But don’t think the Amish get off easy. They still pay other taxes. Also, Amish business owners have to pay Social Security taxes for employees who aren’t Amish. So, they aren’t skipping out on all taxes.

Here’s something interesting: Amish kids who haven’t been baptized yet have to pay Social Security taxes until they join the church. It’s kind of like a special step they’ve to take. And let’s face it, doing a few extra chores sounds better than paying taxes, right?

Gas Tax Considerations

Switching gears from Social Security taxes, let’s talk about how the Amish lifestyle affects their gas tax obligations.

When you drive a car, you pay gas taxes at the pump. But the Amish? They’re not driving cars; they’re using horse-drawn buggies. So, gas taxes don’t really apply to them.

Here’s why the Amish don’t have to worry about gas taxes:

  1. No Cars: The Amish usually don’t drive cars, so they don’t need to buy gas and don’t pay gas taxes.
  2. Horse-Drawn Buggies: Their main transportation is horse-drawn buggies, which don’t need fuel.
  3. Bicycles: Some Amish people use bicycles, which also don’t require gas.

For a community that doesn’t pay Social Security tax and doesn’t receive Social Security benefits, this lifestyle makes sense. Their transportation choices mean they don’t have to pay gas taxes.

So, while you’re paying at the pump, the Amish are just trotting along, tax-free. It’s a simpler, greener way of life.

If you think not paying gas taxes sounds appealing, maybe consider swapping your car for a buggy!

Unique Amish Business Practices

In some Amish communities, you might come across businesses that don’t charge sales tax directly to customers. This practice is influenced by their unique cultural norms and community agreements. Imagine walking into an Amish store, buying some homemade jam, and noticing there’s no added tax. It feels like a small win, right?

You might think, ‘Wow, these Amish businesses must have special tax exemptions!’ But hold on. It’s not always that straightforward. Sometimes, it’s all about quiet community agreements and internal practices. They may not advertise it, but their sales tax practices can vary based on their location and community values.

For example, one Amish shop might strictly follow local sales tax laws, while another nearby mightn’t charge sales tax at all. It’s like they’re playing a different kind of game, but without the drama or flashy lights.
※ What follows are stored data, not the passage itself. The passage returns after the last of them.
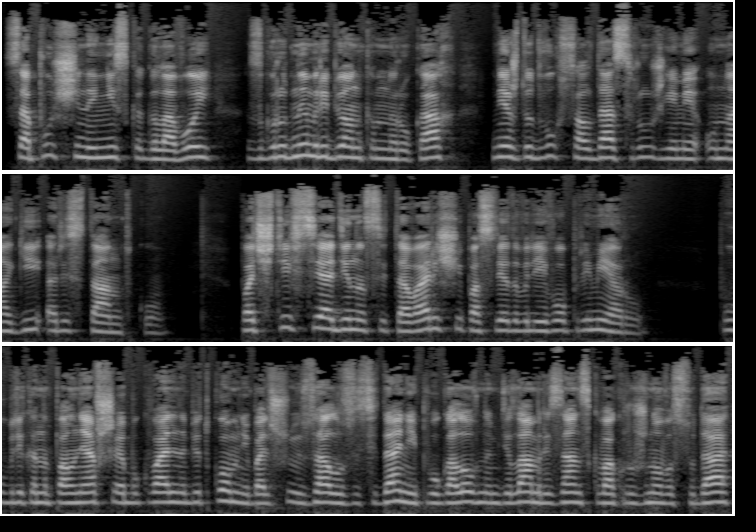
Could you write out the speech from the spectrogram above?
с опущенной низко головой, с грудным ребенком на руках, между двух солдат с ружьями у ноги арестантку. Почти все одиннадцать товарищей последовали его примеру. Публика, наполнявшая буквально битком небольшую залу заседаний по уголовным делам Рязанского окружного суда,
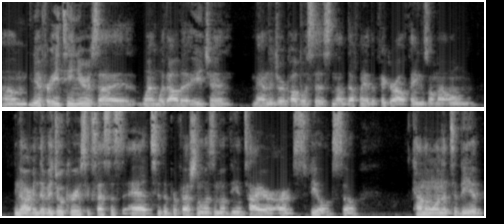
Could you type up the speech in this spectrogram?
Um, you know, for 18 years, I went without an agent, manager, publicist, and I definitely had to figure out things on my own. You know, our individual career successes add to the professionalism of the entire arts field. So, kind of wanted to be a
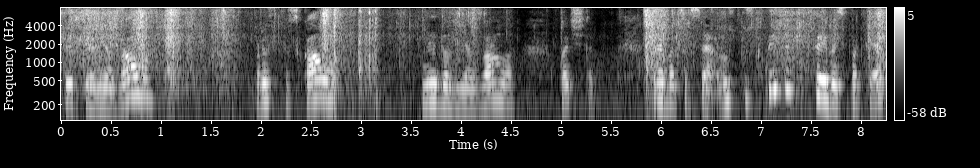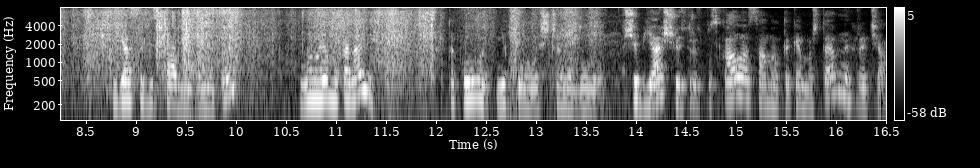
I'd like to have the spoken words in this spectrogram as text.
Щось я в'язала, розпускала, не дов'язала. Бачите, треба це все розпустити, цей весь пакет. Я собі ставлю за мету. На моєму каналі такого ніколи ще не було. Щоб я щось розпускала саме в таких масштабних речах.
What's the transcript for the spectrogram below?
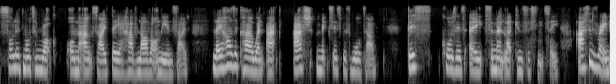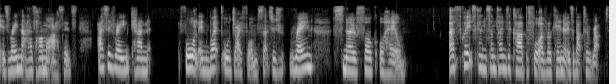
solid molten rock on the outside, they have lava on the inside. Lahars occur when ash mixes with water. This causes a cement like consistency. Acid rain is rain that has harmful acids. Acid rain can fall in wet or dry forms, such as rain, snow, fog, or hail. Earthquakes can sometimes occur before a volcano is about to erupt.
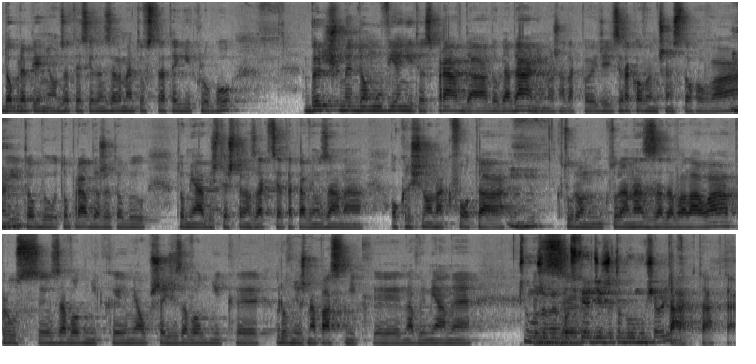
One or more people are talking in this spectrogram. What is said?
dobre pieniądze. To jest jeden z elementów strategii klubu. Byliśmy domówieni, to jest prawda, dogadani, można tak powiedzieć, z Rakowem Częstochowa i to, był, to prawda, że to, był, to miała być też transakcja taka wiązana, określona kwota, którą, która nas zadowalała, plus zawodnik, y, miał przejść zawodnik, y, również napastnik y, na wymianę. Czy możemy z- potwierdzić, że to był Musioli? Tak, tak, tak.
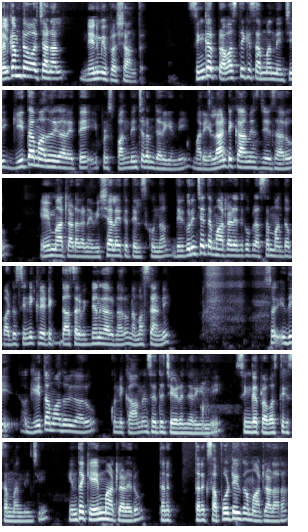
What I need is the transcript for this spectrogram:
వెల్కమ్ టు అవర్ ఛానల్. నేను మీ ప్రశాంత్. సింగర్ ప్రవస్తికి సంబంధించి గీతా మాధురి గారు అయితే ఇప్పుడు స్పందించడం జరిగింది. మరి ఎలాంటి కామెంట్స్ చేశారు? ఏం మాట్లాడారనే విషయాలు అయితే తెలుసుకుందాం. దీని గురించి అయితే మాట్లాడేందుకు ప్రస్తుతం మనతో పాటు సినీ క్రిటిక్ దాసరి విజ్ఞాన్ గారు ఉన్నారు. నమస్తే అండి. సార్ ఇది గీతా మాధురి గారు కొన్ని కామెంట్స్ అయితే చేయడం జరిగింది సింగర్ ప్రవస్తికి సంబంధించి. ఇంతకేం మాట్లాడారు? తనకు తనకు సపోర్టివ్గా మాట్లాడారా?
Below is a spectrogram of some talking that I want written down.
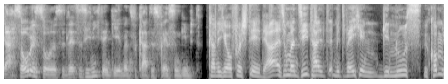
Ja, sowieso. Das lässt sich nicht entgehen, wenn es gratis Fressen gibt. Kann ich auch verstehen, ja. Also man sieht halt, mit welchem Genuss. Wir kommen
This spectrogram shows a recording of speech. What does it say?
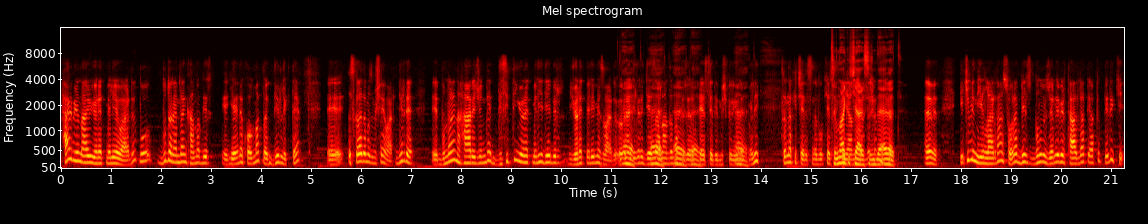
Her birinin ayrı yönetmeliği vardı. Bu bu dönemden kalma bir e, gelenek olmakla birlikte e, ıskaladığımız bir şey var. Bir de e, bunların haricinde disiplin yönetmeliği diye bir yönetmeliğimiz vardı. Öğrencileri evet, cezalandırmak evet, üzere evet, tesis edilmiş bir yönetmelik. Evet. Tırnak içerisinde bu kesinlikle Tırnak içerisinde evet. Evet. 2000'li yıllardan sonra biz bunun üzerine bir tadilat yaptık. Dedik ki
Frequently Asked Questions

Do the Amish Contribute to Local Infrastructure Projects?

Yes, they do. You’ll find that Amish communities often contribute to local infrastructure projects. They value their freedom and self-reliance, so they participate in maintaining roads and other community necessities without government mandates.
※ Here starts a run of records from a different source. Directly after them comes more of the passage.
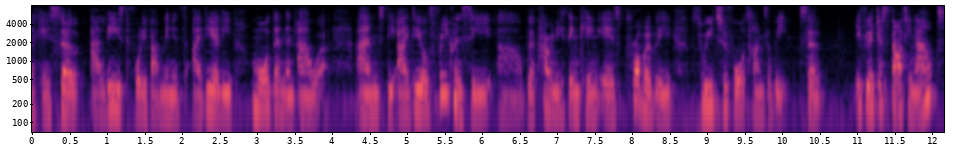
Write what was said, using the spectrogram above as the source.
Okay, so at least 45 minutes, ideally more than an hour. And the ideal frequency uh, we're currently thinking is probably three to four times a week. So if you're just starting out,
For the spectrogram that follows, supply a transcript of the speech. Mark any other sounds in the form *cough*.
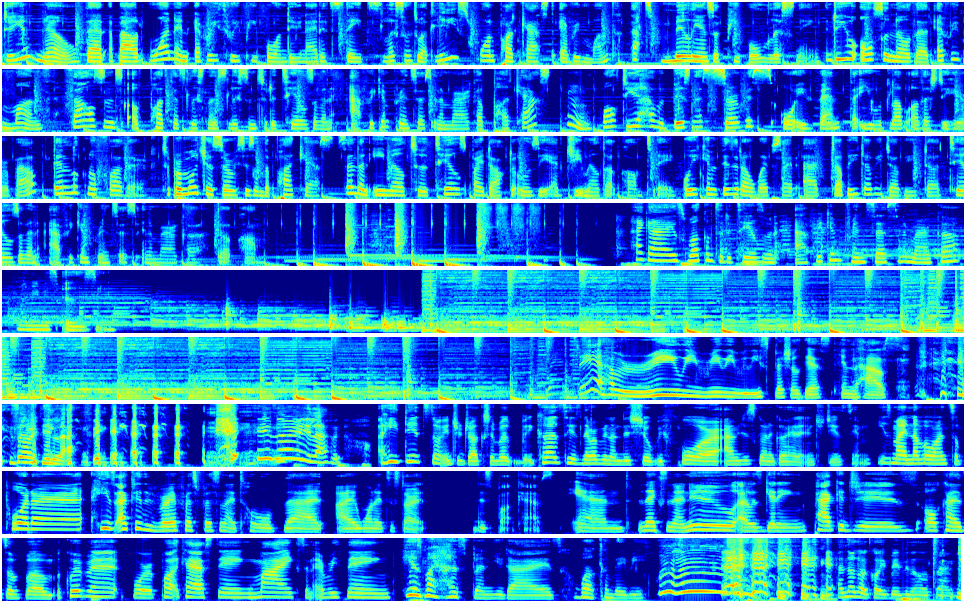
Do you know that about one in every three people in the United States listen to at least one podcast every month? That's millions of people listening. And do you also know that every month, thousands of podcast listeners listen to the Tales of an African Princess in America podcast? Hmm. Well, do you have a business, service, or event that you would love others to hear about? Then look no further. To promote your services on the podcast, send an email to talesbydroz at gmail.com today. Or you can visit our website at www.talesofanaFricanPrincessinAmerica.com. Hi guys, welcome to the Tales of an African Princess in America. My name is Ozzy. Today I have a really, really, really special guest in the house. *laughs* He's already laughing. *laughs* *laughs* He's already laughing. He needs no introduction, but because he's never been on this show before, I'm just going to go ahead and introduce him. He's my number one supporter. He's actually the very first person I told that I wanted to start this podcast. And the next thing I knew, I was getting packages, all kinds of um, equipment for podcasting, mics, and everything. Here's my husband, you guys. Welcome, baby. *laughs* I'm not gonna call you baby the whole time.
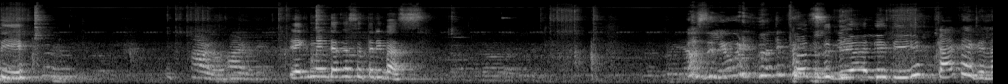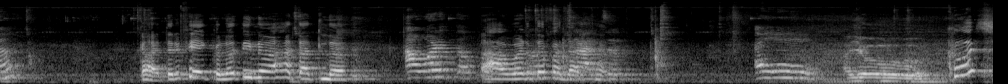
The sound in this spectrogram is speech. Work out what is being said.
ती हळू हळू. एक मिनिटात असं तरी बस. कसली आली ती. काय फेकलं? काय तरी फेकलं तिनं हातातलं. आवडतं. आवडतं पदार्थ. अयो. खुश?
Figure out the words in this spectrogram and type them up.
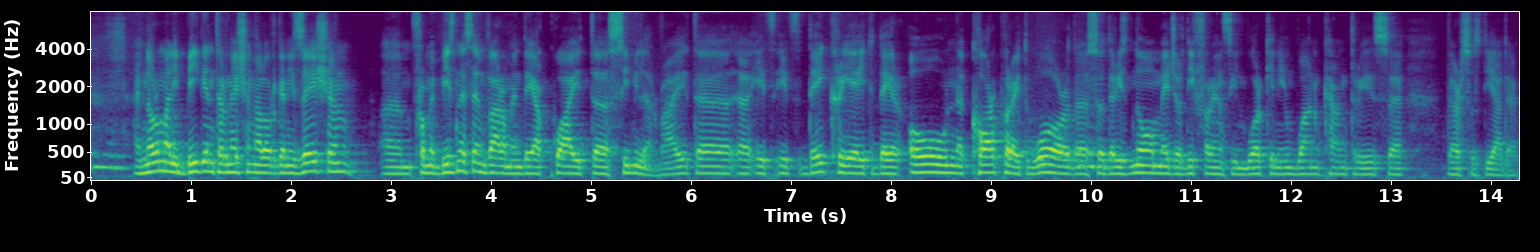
Mm-hmm. And normally big international organization um, from a business environment they are quite uh, similar, right? Uh, uh it's, it's they create their own corporate world, mm-hmm. so there is no major difference in working in one country uh, versus the other.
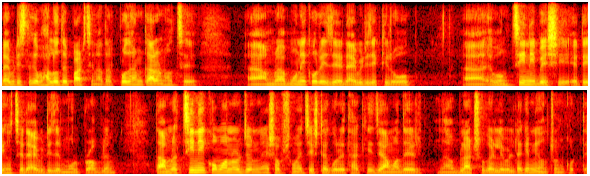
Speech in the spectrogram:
ডায়াবেটিস থেকে ভালো হতে পারছি না। তার প্রধান কারণ হচ্ছে আমরা মনে করি যে ডায়াবেটিস একটি রোগ এবং চিনি বেশি, এটাই হচ্ছে ডায়াবেটিসের মূল প্রবলেম তা আমরা চিনি কমানোর জন্য সবসময় চেষ্টা করে থাকি যে আমাদের ব্লাড সুগার লেভেলটাকে নিয়ন্ত্রণ করতে।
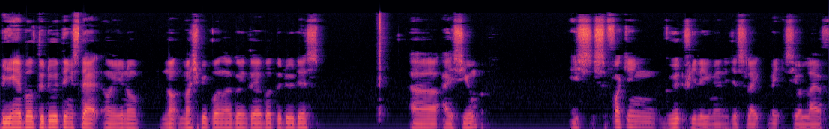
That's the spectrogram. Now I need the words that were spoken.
being able to do things that, oh, you know, not much people are going to able to do this uh, I assume. It's, it's a fucking good feeling, man. It just like makes your life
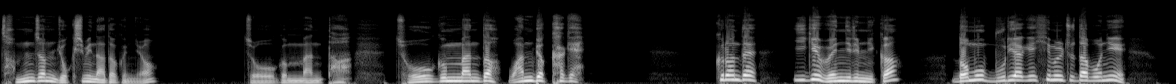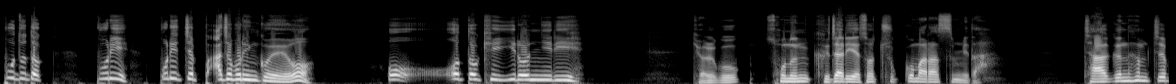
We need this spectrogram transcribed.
점점 욕심이 나더군요. 조금만 더, 조금만 더 완벽하게. 그런데 이게 웬일입니까? 너무 무리하게 힘을 주다 보니 뿌드덕 뿔이 뿌리째 빠져버린 거예요. 어, 어떻게 이런 일이... 결국 소는 그 자리에서 죽고 말았습니다. 작은 흠집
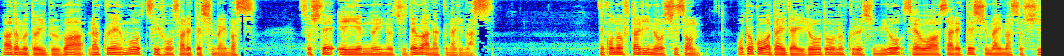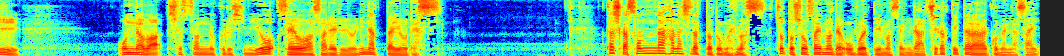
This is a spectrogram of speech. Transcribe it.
アダムとイブは楽園を追放されてしまいます。そして永遠の命ではなくなります。でこの二人の子孫、男は代々労働の苦しみを背負わされてしまいますし、女は出産の苦しみを背負わされるようになったようです。確かそんな話だったと思います。ちょっと詳細まで覚えていませんが、違っていたらごめんなさい。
Are Amish Exempt From Paying Tolls on Roads and Bridges?

Freedom’s a two-way street; the Amish aren’t exempt from paying tolls on roads and bridges. You’re free to travel, but everyone, including the Amish, shares the cost of maintaining the infrastructure that supports this liberty.

How Do the Amish Handle Estate Taxes?

When it comes to estate taxes, you’ll find the Amish handle them just like anyone else. They don’t get any special exemptions, so their estates are subject to the same tax laws and regulations.

Do Amish Businesses Pay Business Licensing Fees?

Imagine the Wild West. You’re curious if Amish businesses pay licensing fees. They sure do. Despite their simple lifestyle, Amish businesses comply with local regulations, including paying for business licenses like any other freedom-loving entrepreneur.

Are Amish Communities Subject to Environmental or Land Use Taxes?

You’re wondering if Amish communities are subject to environmental or land use taxes. Yes, they are. Although they prioritize simple living, they’re not exempt from the regulations and taxes that govern land use and environmental protection.


So, in a nutshell, the Amish are like your friend who always finds a way to dodge the big party (a.k.a taxes), but still brings chips to the potluck.

They pay some taxes, skip others, and have a unique way of doing business. It’s a quirky mix that makes you think: ‘Hey, maybe they’ve got this life thing figured out!’

Whether it’s property, sales, or skipping Social Security—these folks know how to keep things interesting.